Heritability review

Peter Visscher and colleagues present a long review paper on the concept and use of heritability in the current Nature Reviews Genetics.

Heritability allows a comparison of the relative importance of genes and environment to the variation of traits within and across populations. The concept of heritability and its definition as an estimable, dimensionless population parameter was introduced by Sewall Wright and Ronald Fisher nearly a century ago. Despite continuous misunderstandings and controversies over its use and application, heritability remains key to the response to selection in evolutionary biology and agriculture, and to the prediction of disease risk in medicine. Recent reports of substantial heritability for gene expression and new estimation methods using marker data highlight the relevance of heritability in the genomics era.

There's nothing particularly new here -- the "genomics" in the title doesn't amount to much beyond a discussion of how to estimate heritability from SNP-inferred relationships instead of pedigrees. But much that is old is worthwhile.

It reads like twelve pages out of Falconer -- if Falconer were in a new edition -- and if you don't have Falconer, well, you might do well to read these twelve pages. They include a box about the "heritability of IQ controversy" as well as a discussion of the basic mystery about heritability in natural populations -- why should additive genetic variance be as high as it is?

References:

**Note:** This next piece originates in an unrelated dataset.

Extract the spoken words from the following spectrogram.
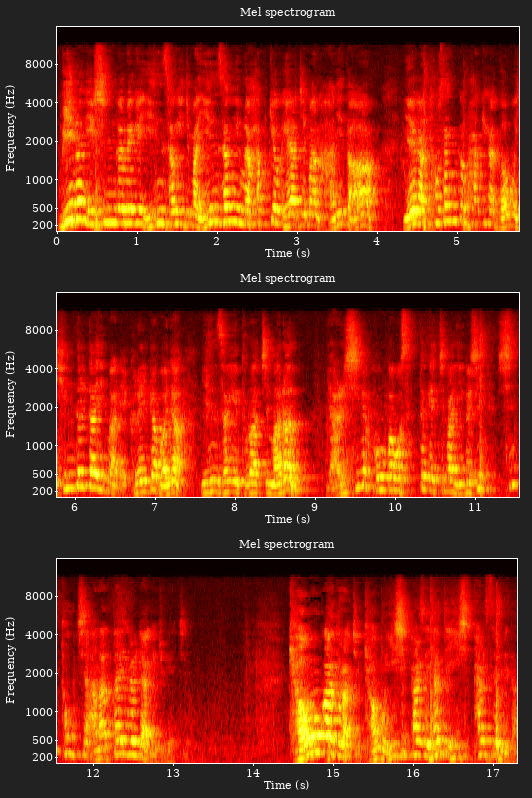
미는 이 신금에게 인성이지만 인성이면 합격해야지만 아니다. 얘가 토생금 하기가 너무 힘들다 이 말이에요. 그러니까 뭐냐 인성이 들어왔지만은 열심히 공부하고 습득했지만 이것이 신통치 않았다 이걸 이야기해 주겠죠. 경호가 들어왔죠. 경호 28세 현재 28세입니다.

Visscher PM, Hill WG, Wray NR. 2008. Heritability in the genomics era -- concepts and misconceptions. Nature Rev Genet 9:255-266. doi:10.1038/nrg2322